The Texas Tower Sniper
BRAIN AREA: Temporal Lobe – Limbic System – Amygdala – Emotions
See Image 5
In the aftermath of a massacre by the Texas Tower Sniper, Charles Whitman, experts questioned how responsible he was for his actions. This dreadful event raised questions and concerns about how accountable someone is for a violent crime when they have a brain abnormality that may have contributed to their actions.
In 1966, American police killed Charles Whitman after he had murdered 16 people and shot 31 others. Whitman, a former US marine marksman and university student, had collected a small armoury of guns and taken over an observation deck at the top of a tower at the University of Texas in Austin, Texas.
In the years before this, Whitman had sought help for his worsening psychological state. The formerly intelligent student was failing his studies, gambling compulsively and experiencing violent emotional feelings. On 1 August 1966 Whitman started writing a note explaining his forthcoming actions, including a request that an autopsy be conducted on his brain 'to see if there is any visible physical disorder'. Then, after murdering his mother and his wife, he completed the note and went to purchase weapons and ammunition before heading to the University of Texas tower.
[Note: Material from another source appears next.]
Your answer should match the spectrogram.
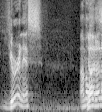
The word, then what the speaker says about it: Uranus: That's the name of the planet, man. Another pronunciation is Uranus. Hey, yeah. It's a pronunciation. It's a way you can.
An autopsy conducted by neuropathologist Dr Chenar the day after the killings revealed a small tumour composed of glial cells located between the red nucleus at the top of the brainstem, and the underside of the thalamus (see Image 2). It would subsequently become generally accepted that the tumour was pressing on Whitman's amygdala. The amygdala is involved in emotion and has also been implicated in psychopathy and many have concluded Whitman's actions were due to abnormal stimulation of his amygdala.
However, when considering the likelihood of Whitman's tumour pressing on his amygdala it is necessary to look at the relative positions of the amygdala, thalamus and red nucleus. The amygdala is located towards the front of the temporal lobe (see Image 5), some distance from the thalamus and the top of the brainstem (see Image 2). It is notable that Whitman's tumour was not pressing on the frontal cortex, as this was specifically addressed by Dr Chenar in his conclusion that the tumour had not affected Whitman's thoughts and actions.
It is also necessary to address the issue of attributing a complex series of events to a single brain abnormality, especially as in this particular case there were a number of issues causing Whitman a great deal of stress. Most notably his parents had recently separated and Whitman harboured strong feelings of resentment towards his domineering father. Some people have alleged Whitman committed the murders as a way of getting back at his father. However, we do not know the contents of a letter sent by Whitman to his father which was purported to include information about Whitman's motives. Furthermore, a commission tasked with examining the shootings may have been unwittingly biased (confirmation bias) in that they were looking for a physical or organic basis for Charles Whitman's killing spree.
References & further reading
Blair, J. (2003). Neurobiological basis of psychopathy. British Journal of Psychiatry, 182(1), 5–7. https://doi.org/10.1192/bjp.182.1.5
Boccardi, M., Frisoni, G. B., Hare, R. D., Cavedo, E., Najt, P., Pievani, M., Rasser, P. E., Laakso, M. P., Aronen, H. J., Repo-Tiihonen, E., Vaurio, O., Thompson, P. M., & Tiihonen, J. (2011). Cortex and amygdala morphology in psychopathy. Psychiatry Research: Neuroimaging, 193(2), 85–92. https://doi.org/10.1016/j.pscychresns.2010.12.013
Eagleman, D. (2015). The brain: The story of you. Canongate.
Lavergne, G. M. (1997). A sniper in the tower: The Charles Whitman murders. University of North Texas Press.